(THE INPUT):
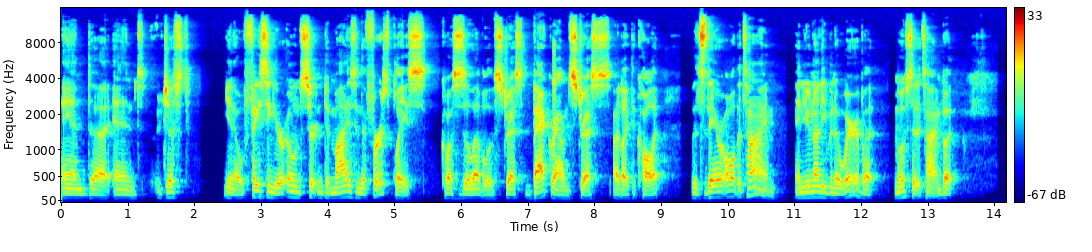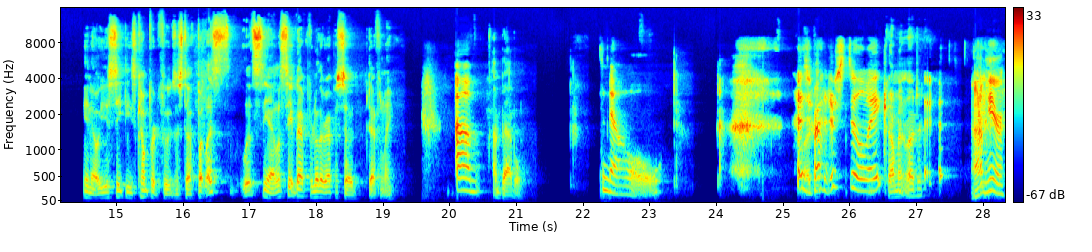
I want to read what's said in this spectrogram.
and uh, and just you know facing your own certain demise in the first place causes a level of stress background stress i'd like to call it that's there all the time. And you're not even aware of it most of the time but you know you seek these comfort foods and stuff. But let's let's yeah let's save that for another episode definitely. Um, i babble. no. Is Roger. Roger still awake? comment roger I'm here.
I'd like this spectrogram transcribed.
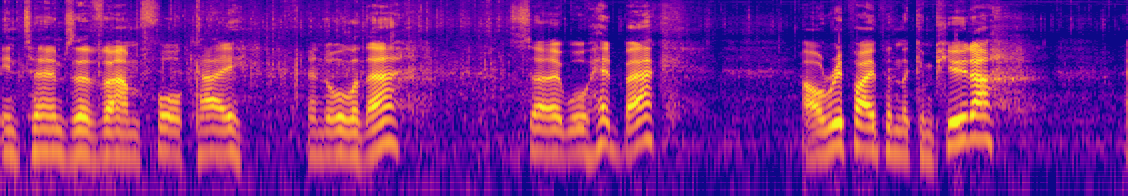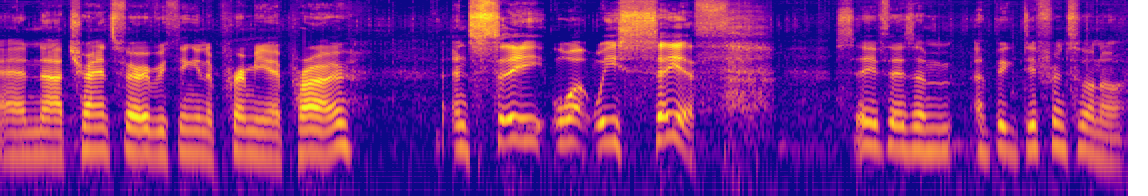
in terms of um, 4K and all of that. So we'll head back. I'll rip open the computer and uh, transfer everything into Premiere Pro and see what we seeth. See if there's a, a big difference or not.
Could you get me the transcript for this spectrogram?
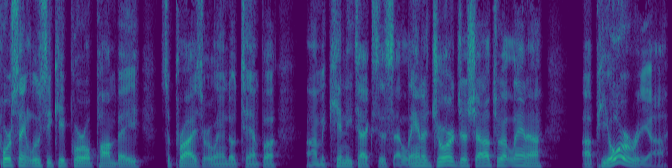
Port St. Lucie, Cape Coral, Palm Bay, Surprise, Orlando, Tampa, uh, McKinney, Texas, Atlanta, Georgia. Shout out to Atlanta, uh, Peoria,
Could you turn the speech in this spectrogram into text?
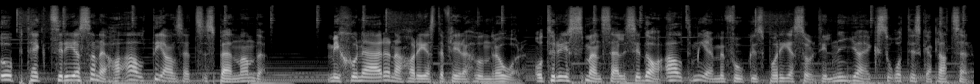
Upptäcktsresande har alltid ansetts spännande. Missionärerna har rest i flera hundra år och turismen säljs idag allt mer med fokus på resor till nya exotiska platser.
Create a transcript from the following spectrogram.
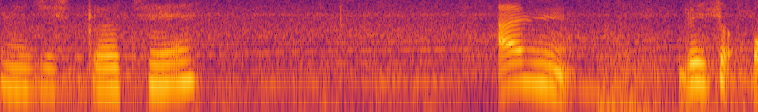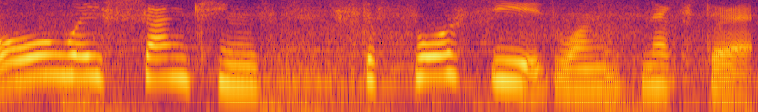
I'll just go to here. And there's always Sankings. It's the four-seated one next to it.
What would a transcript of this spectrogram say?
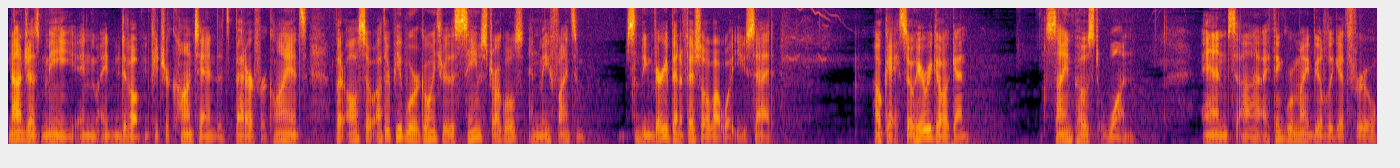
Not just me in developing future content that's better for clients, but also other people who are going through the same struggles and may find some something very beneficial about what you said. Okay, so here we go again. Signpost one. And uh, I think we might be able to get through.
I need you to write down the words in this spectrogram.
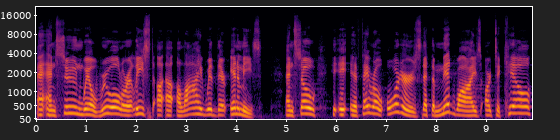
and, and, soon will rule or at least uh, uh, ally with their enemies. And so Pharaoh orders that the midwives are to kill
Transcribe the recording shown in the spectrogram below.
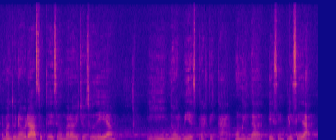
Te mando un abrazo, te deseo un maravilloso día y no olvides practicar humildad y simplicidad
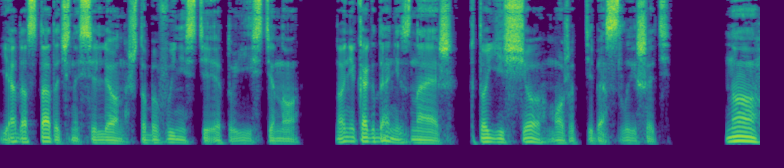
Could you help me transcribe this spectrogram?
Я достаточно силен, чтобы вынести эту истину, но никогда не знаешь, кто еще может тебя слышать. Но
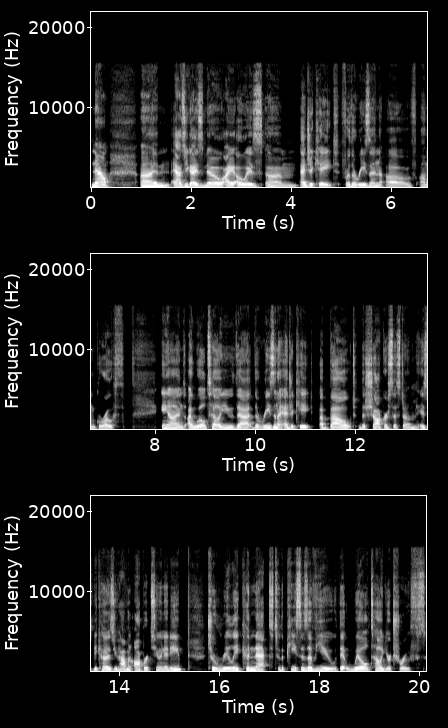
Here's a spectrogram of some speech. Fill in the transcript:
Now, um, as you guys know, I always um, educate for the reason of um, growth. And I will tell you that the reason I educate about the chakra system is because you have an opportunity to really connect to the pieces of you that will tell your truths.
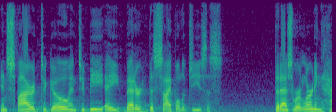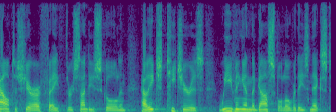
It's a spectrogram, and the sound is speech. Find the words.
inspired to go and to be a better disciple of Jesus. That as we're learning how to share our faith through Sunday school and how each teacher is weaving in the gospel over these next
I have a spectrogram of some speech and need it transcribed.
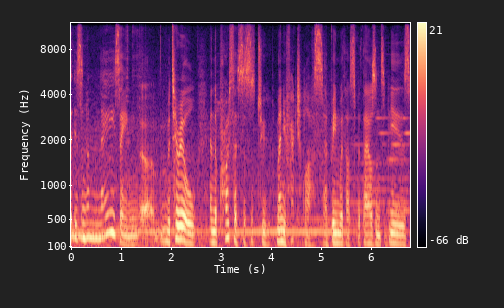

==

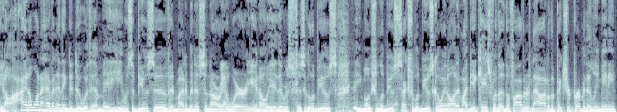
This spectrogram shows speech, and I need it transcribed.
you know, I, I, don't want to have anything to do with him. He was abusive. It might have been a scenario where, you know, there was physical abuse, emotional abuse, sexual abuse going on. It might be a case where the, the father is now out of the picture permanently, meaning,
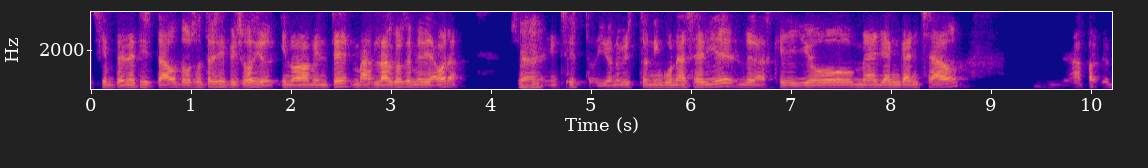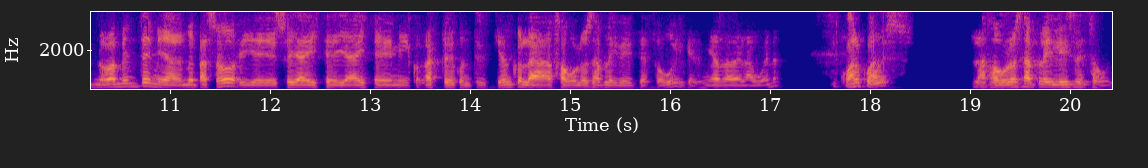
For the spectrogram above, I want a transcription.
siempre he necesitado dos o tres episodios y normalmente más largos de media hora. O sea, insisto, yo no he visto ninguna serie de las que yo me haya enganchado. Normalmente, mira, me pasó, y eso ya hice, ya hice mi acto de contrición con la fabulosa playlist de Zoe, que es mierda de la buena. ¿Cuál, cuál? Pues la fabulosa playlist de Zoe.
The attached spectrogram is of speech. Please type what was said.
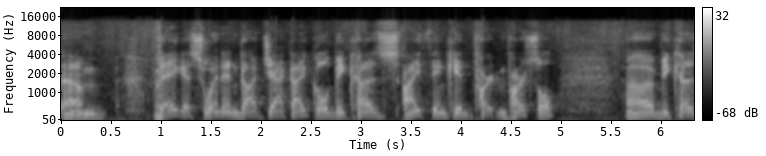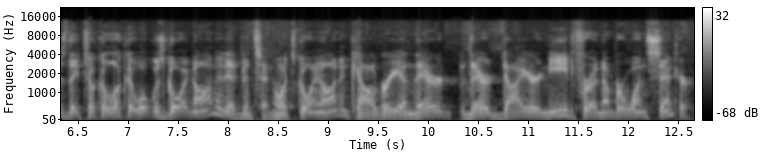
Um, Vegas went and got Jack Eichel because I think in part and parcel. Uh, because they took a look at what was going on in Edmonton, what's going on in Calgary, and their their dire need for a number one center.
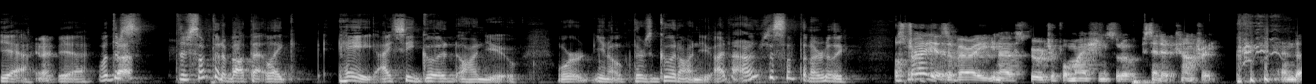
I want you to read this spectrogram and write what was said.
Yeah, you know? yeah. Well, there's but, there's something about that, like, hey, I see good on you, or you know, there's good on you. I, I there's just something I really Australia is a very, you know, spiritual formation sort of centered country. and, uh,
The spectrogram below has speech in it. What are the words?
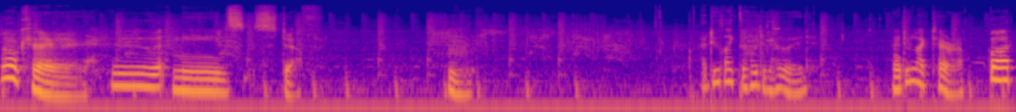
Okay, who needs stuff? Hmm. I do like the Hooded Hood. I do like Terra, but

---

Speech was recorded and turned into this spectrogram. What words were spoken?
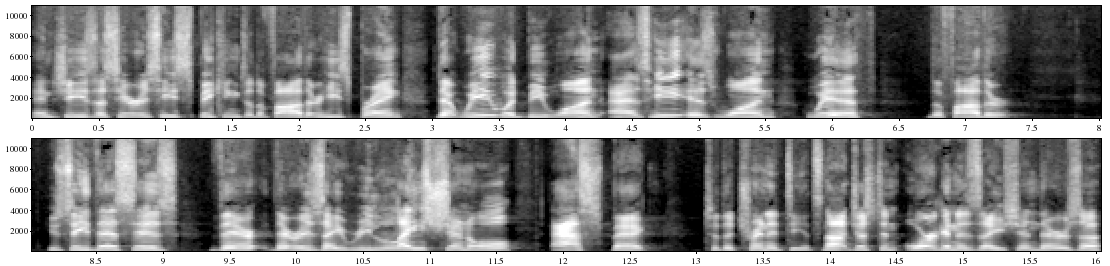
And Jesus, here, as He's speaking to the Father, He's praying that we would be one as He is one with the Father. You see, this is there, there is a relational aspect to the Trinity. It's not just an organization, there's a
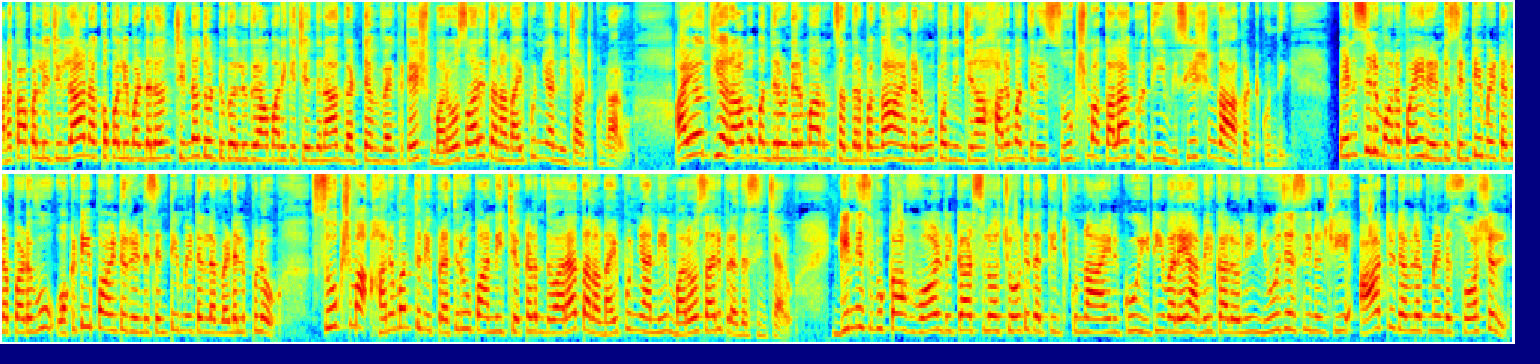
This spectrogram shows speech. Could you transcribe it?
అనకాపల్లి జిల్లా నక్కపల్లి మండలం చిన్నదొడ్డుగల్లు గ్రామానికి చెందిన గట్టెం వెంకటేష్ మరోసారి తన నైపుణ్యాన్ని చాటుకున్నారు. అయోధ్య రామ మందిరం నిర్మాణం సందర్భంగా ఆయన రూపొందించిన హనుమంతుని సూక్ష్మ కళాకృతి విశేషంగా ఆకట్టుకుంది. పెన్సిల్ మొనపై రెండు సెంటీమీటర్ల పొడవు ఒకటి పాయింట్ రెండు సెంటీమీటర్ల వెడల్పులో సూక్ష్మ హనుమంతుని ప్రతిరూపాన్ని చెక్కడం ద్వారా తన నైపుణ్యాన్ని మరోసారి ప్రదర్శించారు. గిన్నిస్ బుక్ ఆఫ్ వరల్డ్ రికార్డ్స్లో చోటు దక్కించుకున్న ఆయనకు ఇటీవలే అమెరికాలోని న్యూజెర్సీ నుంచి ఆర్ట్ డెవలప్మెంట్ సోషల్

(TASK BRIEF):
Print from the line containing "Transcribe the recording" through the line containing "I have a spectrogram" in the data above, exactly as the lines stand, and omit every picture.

(FINISHED TASK):
Transcribe the recording shown in the spectrogram below.
Te mando un abrazo, te deseo un maravilloso día y no olvides practicar humildad y simplicidad
Could you help me transcribe this spectrogram?
Я достаточно силен, чтобы вынести эту истину, но никогда не знаешь, кто еще может тебя слышать. Но
Here's a spectrogram of some speech. Fill in the transcript:
Now, um, as you guys know, I always um, educate for the reason of um, growth. And I will tell you that the reason I educate about the chakra system is because you have an opportunity to really connect to the pieces of you that will tell your truths.
It's a spectrogram, and the sound is speech. Find the words.
inspired to go and to be a better disciple of Jesus. That as we're learning how to share our faith through Sunday school and how each teacher is weaving in the gospel over these next
I have a spectrogram of some speech and need it transcribed.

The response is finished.